Write out the data word for word and drop any picture you find.

________

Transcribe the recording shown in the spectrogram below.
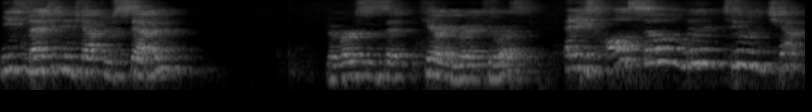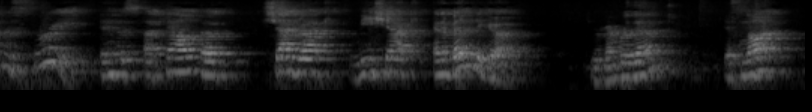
He's mentioned in chapter 7, the verses that Terry read to us. And he's also alluded to in chapter 3 in this account of Shadrach, Meshach, and Abednego. You remember them? If not,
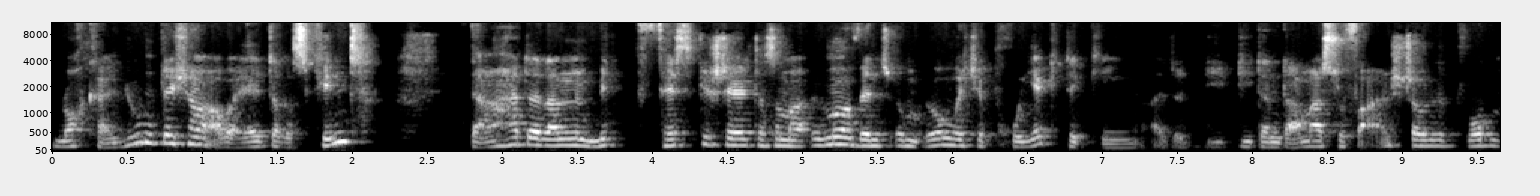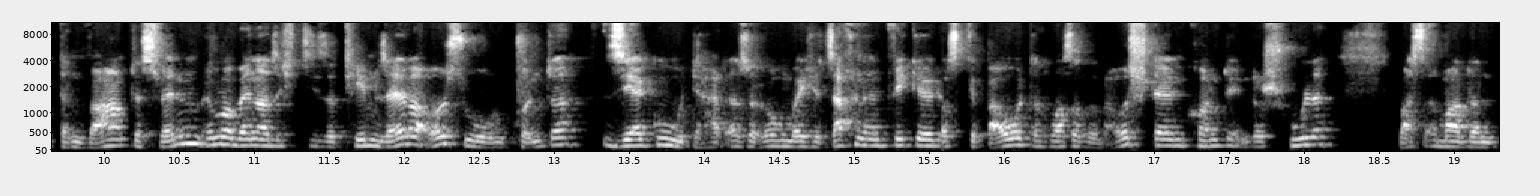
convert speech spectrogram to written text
noch kein Jugendlicher, aber älteres Kind, da hat er dann mit festgestellt, dass er mal immer, wenn es um irgendwelche Projekte ging, also die, die dann damals so veranstaltet wurden, dann war der Sven immer, wenn er sich diese Themen selber aussuchen konnte, sehr gut. Er hat also irgendwelche Sachen entwickelt, was gebaut, was er dann ausstellen konnte in der Schule, was immer dann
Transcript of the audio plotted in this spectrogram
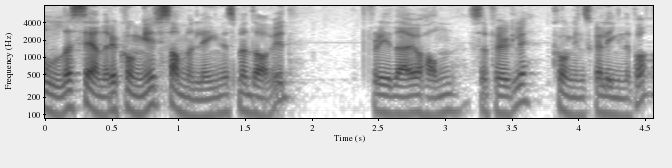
Alle senere konger sammenlignes med David, fordi det er jo han selvfølgelig kongen skal ligne på.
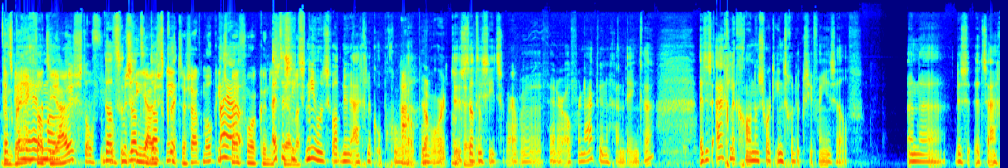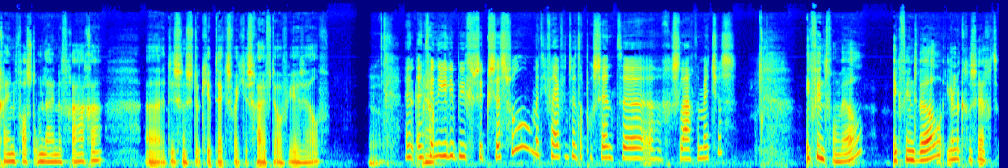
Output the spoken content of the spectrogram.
dat werkt helemaal, dat juist? Of, dat, of misschien dat, juist dat, niet? Daar zou ik me ook iets nou ja, bij voor kunnen het stellen. Het is iets nieuws wat nu eigenlijk opgeroepen ah, ja. wordt. Dus okay, dat ja. is iets waar we verder over na kunnen gaan denken. Het is eigenlijk gewoon een soort introductie van jezelf. En, uh, dus het zijn geen vast omlijnde vragen. Uh, het is een stukje tekst wat je schrijft over jezelf. Ja. En, en vinden jullie BUF succesvol met die 25% uh, geslaagde matches? Ik vind van wel. Ik vind wel, eerlijk gezegd,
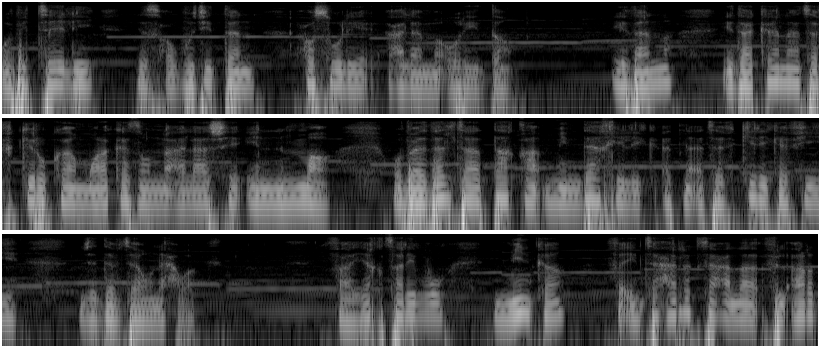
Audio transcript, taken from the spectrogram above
وبالتالي يصعب جدا حصولي على ما أريد. إذا إذا كان تفكيرك مركز على شيء ما وبذلت طاقة من داخلك أثناء تفكيرك فيه جذبته نحوك. فيقترب منك فإن تحركت على في الأرض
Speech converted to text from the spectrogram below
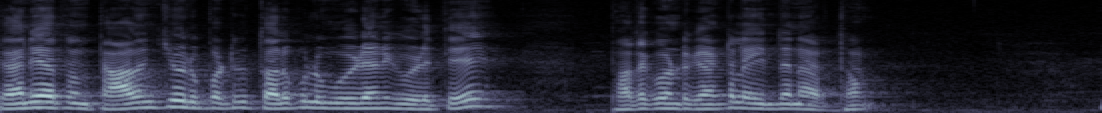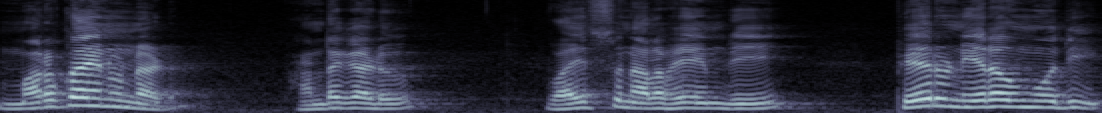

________

- _Reply_:
Transcribe the recording shown in the spectrogram below.
He's mentioned in chapter 7, the verses that Terry read to us. And he's also alluded to in chapter 3 in this account of Shadrach, Meshach, and Abednego. You remember them? If not,
convert speech spectrogram to written text
noch kein Jugendlicher, aber älteres Kind, da hat er dann mit festgestellt, dass er mal immer, wenn es um irgendwelche Projekte ging, also die, die dann damals so veranstaltet wurden, dann war der Sven immer, wenn er sich diese Themen selber aussuchen konnte, sehr gut. Er hat also irgendwelche Sachen entwickelt, was gebaut, was er dann ausstellen konnte in der Schule, was immer dann
Transcript of the audio plotted in this spectrogram
Alle senere konger sammenlignes med David, fordi det er jo han selvfølgelig kongen skal ligne på.
Output the spoken content of the spectrogram.
dat werkt helemaal, dat juist? Of, dat, of misschien dat, juist dat, niet? Daar zou ik me ook iets nou ja, bij voor kunnen het stellen. Het is iets nieuws wat nu eigenlijk opgeroepen ah, ja. wordt. Dus okay, dat ja. is iets waar we verder over na kunnen gaan denken. Het is eigenlijk gewoon een soort introductie van jezelf. En, uh, dus het zijn geen vast omlijnde vragen. Uh, het is een stukje tekst wat je schrijft over jezelf. Ja. En, en vinden jullie BUF succesvol met die 25% uh, geslaagde matches? Ik vind van wel. Ik vind wel, eerlijk gezegd,
Audio transcript, taken from the spectrogram above
وبالتالي يصعب جدا حصولي على ما أريد. إذا إذا كان تفكيرك مركز على شيء ما وبذلت طاقة من داخلك أثناء تفكيرك فيه جذبته نحوك. فيقترب منك فإن تحركت على في الأرض
Speech converted to text from the spectrogram below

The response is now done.